INSIDE AWARDS Shortlists Two Woods Bagot Projects

July 11, 2019

INSIDE World Festival of Interiors shortlisted two Woods Bagot designs as finalists in the Residential Category for its 2019 awards program. The projects, both located in Australia, are the Tidal Arc House in Mornington Peninsula and St Andrews Beach Villa— which is also included in the organization’s sister program, the World Architecture Festival Awards.

The INSIDE World Festival of Interiors brings together the world’s design and architecture community to participate in keynote talks and live presentations from the over 550 finalists.

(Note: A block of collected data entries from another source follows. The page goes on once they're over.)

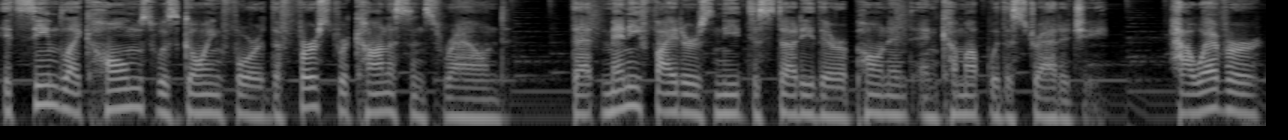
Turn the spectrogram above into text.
It seemed like Holmes was going for the first reconnaissance round that many fighters need to study their opponent and come up with a strategy. However,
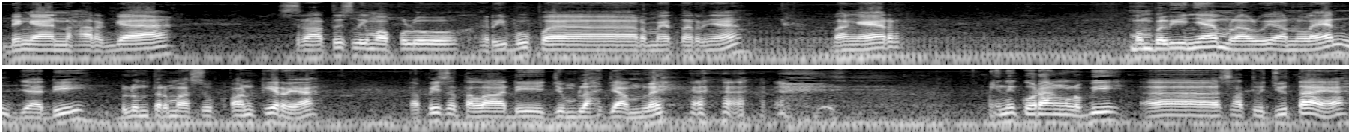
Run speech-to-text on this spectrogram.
dengan harga 150.000 per meternya. Bang R membelinya melalui online jadi belum termasuk ongkir ya. Tapi setelah dijumlah jamleh ini kurang lebih uh, eh, 1 juta ya.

The awards will be judged live at the festival in Amsterdam, from December 4 to 9, by over 148 judges from more than 68 countries.
Below are the two Woods Bagot projects shortlisted for the 2019 INSIDE awards.

 

 

Tidal Arc House, Mornington Peninsula, Australia

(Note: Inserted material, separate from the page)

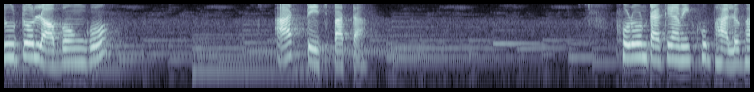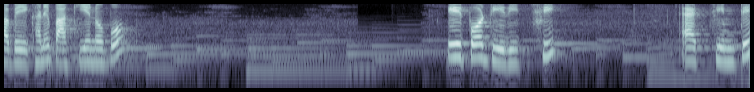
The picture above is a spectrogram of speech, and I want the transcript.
দুটো লবঙ্গ আর তেজপাতা। ফোড়নটাকে আমি খুব ভালোভাবে এখানে পাকিয়ে নেব। এরপর দিয়ে দিচ্ছি এক চিমটে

Settled into a cliffside in Mornington Peninsula, the sinuous concentric limestone dwelling hangs onto the curved landscape and defies typical coastal architecture. The interiors are sympathetic to the house’s siting, allowing the residents to feel enveloped in the elements. From the master suite and living room on the uppermost level to dual entry at the ground to the self-contained courtyard guestrooms, the lush and dark materials contrast the bright Australian sun. Textural limestone carried inside for the columns and floors softens a palate of stained charcoal timber, ash grey marble, and oxidized brass accents.

St Andrews Beach Villa

 

St Andrews House, St Andrews Beach, Australia

Located on the edge of a delicate national park ecosystem on Australia’s southern coast, this residence responds sensitively to the climate and natural dunes. Over three phases and 20 years, the Villa has evolved from the original timber shack as the progressive design embraces the gradual weathering of materials in the extreme salt blasted atmosphere. Jarrah hardwood timber and non-ferrous metals age in sympathy with the surrounding vegetation, while a juxtaposition of eroded and resilient surfaces of mundane and rare materials—often re-used from the home’s earlier iterations—celebrate the temporal nature of organic decay and change.

Residential